April 21, 2012: A decade ago China began deliveries of a 6x6 wheeled vehicle mounting a 100mm anti-tank gun. Called the PTL02, the 19 ton vehicle was basically a WMZ551 (ZSL92) infantry fighting vehicle with a larger turret to accommodate the 100mm gun. Since a more powerful, 105mm, version arrived three years ago the PTL02 has largely been relegated to infantry support. Commanders have been happy to have it, as they now possess a powerful support weapon for blasting bunkers, machine-guns, and other obstacles. This was what the PTL02 crews expected to be doing even before the 105mm model appeared. Army leaders have apparently concluded that these self-propelled guns were ultimately going to be more useful for infantry support than fighting tanks.
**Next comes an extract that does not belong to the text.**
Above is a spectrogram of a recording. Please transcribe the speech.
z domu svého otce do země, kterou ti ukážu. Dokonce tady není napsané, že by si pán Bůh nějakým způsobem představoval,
The new "assault gun" version of its ZBL 09 8x8 wheeled armored vehicle will eventually replace the PTL02. The new vehicle has a turret containing a 105mm gun, for providing direct fire support for troops. There was already an artillery version, carrying a 122mm howitzer in a larger turret. There are several other versions and apparently more on the way. China has been quite pleased with these wheeled armored vehicles and has put a lot of effort into developing new models.
The basic ZBL 09 is a 21 ton vehicle that has a crew of three and carries seven passengers. The vehicle is 8 meters (25 feet) long, three meters (9.2 feet) wide, and 2.1 meters (6.5 feet, to the hull roof) high. It's amphibious and has a top water speed of 8 kilometers an hour. On roads top speed is 100 kilometers an hour, and max road range on internal fuel is 800 kilometers. The infantry carrier version has a turret with a 30mm autocannon. There are also artillery versions carrying either a 105mm or 122mm howitzer.
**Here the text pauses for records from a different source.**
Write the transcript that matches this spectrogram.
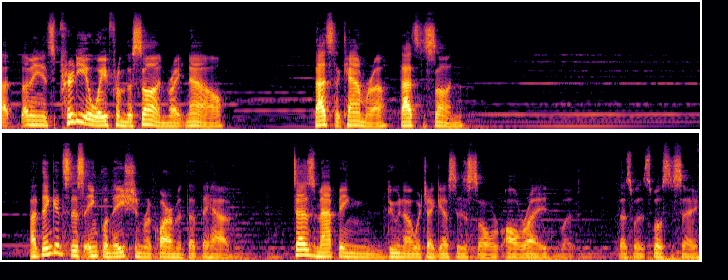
I mean, it's pretty away from the sun right now. That's the camera. That's the sun. I think it's this inclination requirement that they have. It says mapping Duna, which I guess is alright, but that's what it's supposed to say.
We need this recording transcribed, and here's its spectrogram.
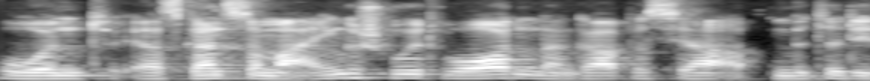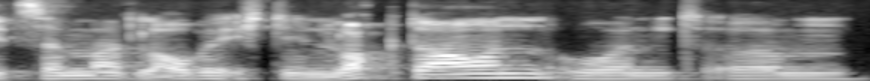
Und er ist ganz normal eingeschult worden. Dann gab es ja ab Mitte Dezember, glaube ich, den Lockdown. Und ähm,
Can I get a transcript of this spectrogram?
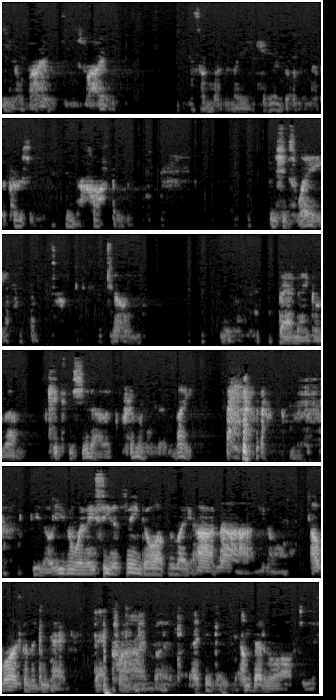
you know, violence is violence someone laying hands on another person in a hostile, vicious way. Um, you know, Batman goes out and kicks the shit out of criminals at night. you know, even when they see the thing go up, they're like, ah, nah, you know, I was gonna do that that crime, but I think I'm better off just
The ZBL 09 entered service in 2009, and some combat brigades are being equipped with it, to operate somewhat like the American Stryker brigades. China has been developing new wheeled armored vehicles for over a decade. Until recently these were all based on Russian designs. The ZBL 09, however, borrows more from the West. Still, some of the more recent (five years ago) Russian type designs were interesting and instructive.
Back then, for example, the 18 ton, 6x6 WMZ551A model was given a new turret. The vehicle has a crew of three and can carry nine more troops. Using technology and weapons obtained from Ukraine, the new vehicle has a 30mm autocannon instead of 25mm. More importantly the new turret has an improved fire control system (containing a laser range finder and a vidcam that shows the vehicle commander what the gunner sees). This is apparently related to earlier Chinese efforts to upgrade its BMP1 tracked infantry fighting vehicles with BMP3 turrets from Russia. These also have the 30mm cannon. The main problem with all these upgrades was money. The government wanted Chinese-made weapons to be used, as they are cheaper and supply is more assured. But the Chinese manufacturers didn't want to move up to the 30mm autocannon design just yet. Many Chinese generals believed that the Chinese 25mm autocannon is sufficient. All that has changed.
There was always agreement that an improved fire control system was a good thing. But there was not much space available inside a BMP. Some export models of the BMP3, when equipped with a thermal imager, had to mount some of that gear on the outside of the vehicle. There was also agreement that wheeled armored vehicles for the infantry might be a better investment.
The Chinese have been observing American success in Iraq with the Stryker and LAV wheeled combat vehicles. Chinese designers eventually concluded that the roomier internal layout of Western vehicles did serve a useful purpose and the ZBL 09, and all the electronics installed in it, are an example of what the Chinese learned. It was also noted that it was easier to put a large (100mm and up) gun on a Western style wheeled armored vehicle. The extra space made many things possible, and China is experimenting with most of them.